An agreement was reached on a $170 billion Greek bailout last night. The deal — the second one — is meant to buy some time for Greece to fix its financial crisis and hopefully signals to the world that a Greek default — and its possibly disastrous consequences — will be forestalled, at least for now.
However, I haven’t yet read any account that makes me think that this deal will change anything. In fact, the Financial Times reports today that analysts from the European Central Bank, the International Monetary Fund, and the European Commission expect that the bailout won’t work. They even handed out a confidential memo outlining the reasons for the expected failures. Among them is the fact that the austerity measures being imposed on Greece in exchange for the cash (cash that can only go pay for debt payment) are too drastic and may sink the country even further.
But can the Germans trust that Greece will start cutting spending in a few years when the worst of the crisis has passed? No. Greece has a sad record of running its country into the ground, and it has a terrible record of implementing policies it has agreed to. The lack of trust and the consequent request for assurances are understandable. Obviously, things would be different if we were talking about another country who looks more trustworthy (here I am thinking about Sweden rather than France or Spain).
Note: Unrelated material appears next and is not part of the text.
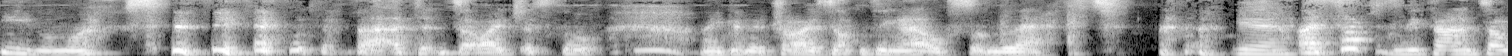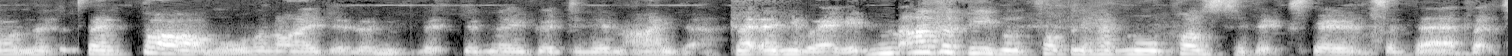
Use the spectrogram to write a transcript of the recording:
even worse at the end of that. And so I just thought, I'm going to try something else and left. Yeah. I subsequently found someone that spent far more than I did and it did no good to him either. But anyway, other people probably had more positive experience of there, but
The problem is two wrongs don’t make a right. Greece is still a democracy. From what I read, the EU has asked Greece to change its constitution to make payment on debt a priority, and earlier on it suggested that Greece suspend elections. These are extreme measures that, I assume, would make the Greek people furious and unlikely to accept further reforms imposed on them (even good and necessary ones).